What is it about TRX that makes it for ‘everybody’?
While we all come in different shapes and sizes, everyone has a body. The TRX Suspension Trainer harnesses the weight that we each carry around on our two feet and lets us use it as the resistance to power literally thousands of exercise movements and variations–simply by leaning back and lifting our bodies against gravity. At TRX we’ve gotten really good at putting together workouts for people at all different levels of fitness—from seniors to people recovering from surgery to regular folks trying to stay fit, to Olympic athletes gunning for the next world record—we all have the opportunity to choose the movement and level of challenge that is just right for us as individuals. And the TRX works literally anywhere: in the gym, at home, or out in the park. As we’ve been saying for years, our straps enable anyone to “make your body your machine.”
One of the aims of The ANYBODY, ANYWHERE campaign is that it is inclusive and works to ‘build a sense of community’ – how important is that – teamwork – when you’re trying to get people to commit to a workout routine?

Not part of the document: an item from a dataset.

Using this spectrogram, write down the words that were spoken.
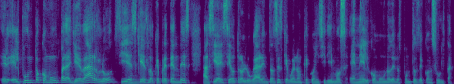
el, punto común para llevarlo, si es que es lo que pretendes, hacia ese otro lugar. Entonces, qué bueno que coincidimos en él como uno de los puntos de consulta.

The best possible environment for a workout routine is to exercise with other people who you enjoy. And the TRX does that, inside the gym or out in the world. But the real key to feeling the inspiring results from exercise is doing it regularly. 20-30 minutes per day, 4-5 times per week is a great place to start. So you have to pick a place and time that works with your life. The great thing about the TRX Suspension Trainer is that it goes wherever you want to go and it’s ready whenever you are. By removing the traditional barriers of geography, expense and fitness-level we’ve unlocked fitness for everyone, everywhere. And that’s a pretty cool thing.
What do you think intimidates people about the idea of ‘suspension training’? what do you wish they knew about it?
When you see world-class athletes training on a piece of kit, you can assume (in this case, wrongly) that the tool is only for those at the elite end of the spectrum. Ironically, many of our biggest advocates in the world of professional sport learned about the TRX from their physiotherapists when they were recovering from an injury! The reality is that our customer base is roughly 54% female and the ages stretch from 9 to 90. TRX has become one of the most popular forms of senior fitness in North America. I didn’t anticipate that when I created it but I’m sure happy that they found it! And if they can do it, so can everyone else with a body.
What are you most proud of in your professional life?
I came into the 50-year old health & fitness industry with a crazy strap and a surplus of belief that my team and I could positively influence the lives of tens of millions of people by democratising access to world-class fitness. 15 years later, we’ve accomplished that. And we’re really just beginning to hit our stride. That makes my parents proud, which makes me proud too.
What would be your top advice to anyone who is looking to build a business based on an idea as you have so successfully done?
1) Create a product that provides a solution to a real problem. I can’t tell you how often I see people trying to hawk some “solution” that’s desperately in search of a problem.
2) Focus on innovation rather than imitation. Innovators always win in the end.
3) Surround yourself with great mentors and work to build a strong network
4) Never quit. When people ask me for my “secrets to success” I always answer that I’m as resourceful as a coyote and as tenacious as a cactus plant. Those may be my only real talents.